I came up with the stunning title “Bishop Rimbert”.
I handed my baby, I mean the paper, to the professor at the beginning of class the next week. He glanced at it and put it on the growing pile of papers. He didn’t seem exactly bowled over by my title.
Three weeks later, the professor announced that he and his teaching assistants (his personal minions) had marked all of the papers and that after class they would be handed out. I had trouble paying attention to the lecture because of the anticipation of getting my first paper back (and because counting the few remaining hairs on his head proved to be more exciting).
The lecture finally ended – much in the same way a tortoise finishes a race. He announced that the teaching assistants would be handing out the essays. He gave out the instructions: “People with the last names that start with A-H stand at the back entrance to receive your papers.

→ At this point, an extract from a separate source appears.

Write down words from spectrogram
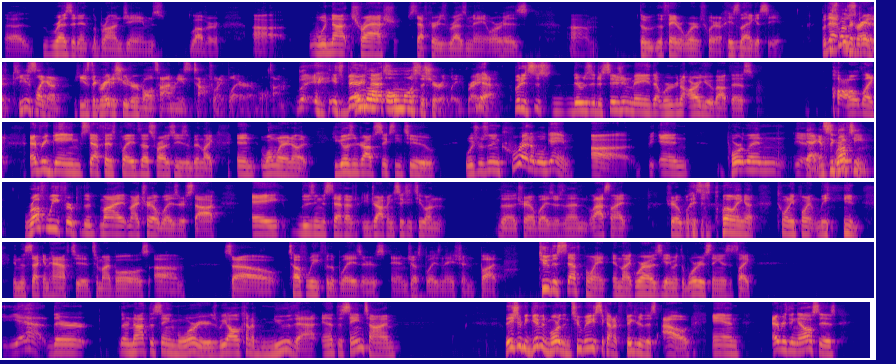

Those with the last names I-R stand by the podium and S-Z to middle aisle.”
I went to the middle aisle and waited for the TA to start calling out names. The tall TA, who bore a striking resemblance to Ichabod Crane, began reading the names as eager hands reached for their papers. My hand began to twitch with excitement in anticipation of seeing my first paper graded. They would start piling on the scholarships after reading this paper. The names began “Esther Sallsworth, Jonathan Seer, Veerpal Singh.” Then something strange happened. He called out “Bishop Rimbert.”
He repeated himself louder.
The beleaguered TA cleared his throat in frustration – obviously annoyed at these first year students.
“I guess Bishop Rimbert is not here!” We, the pesky first year students who surrounded him, looked at each other with confusion. We were all thinking the same thing: “Was this guy serious?” We had all written a paper on Bishop Rimbert, and he had probably just spent the last three weekends marking them.
It was when he was putting Bishop Rimbert’s paper to the side when a thought came to me. Wasn’t ‘Bishop Rimbert’ my brilliant title? Maybe he had read that off instead of my name which was located in the corner.
I cleared my throat. I was very timid in those days, but I managed to get his attention.
“Is there a name in the bottom corner of that paper?” I said meekly.
The TA looked at the paper. A strange look came over his face. We all watched in silence as his face went from light pink to a dark crimson. It was like watching a Tahitian sunset.
We then heard him start to mutter to himself. “Stupid! So stupid! Of course his name is not Bishop Rimbert! Stupid!”
“Greg Slingerland” he finally sputtered. I stepped forward uneasily – my face was almost as purple as his. I was embarrassed for him, and embarrassed at how bad my title was. I knew then, that there was little hope for my paper.
I snatched the paper from his hands and bolted for the door. As I walked through the door, I could still hear him muttering “Stupid!”
The paper was a disaster, but it was a good learning experience. I learned that I should do exactly the opposite with everything for my next paper.
I still have my ‘Bishop Rimbert’ paper. In fact I’ve kept all of my University papers (aka babies). Every time I am in need of a good laugh/cry I turn back to my first year papers. My first essays were not great, but looking back, they were great starts and great tries. I am enjoying (and a little envious) seeing my students take that first leap into the wild world of writing.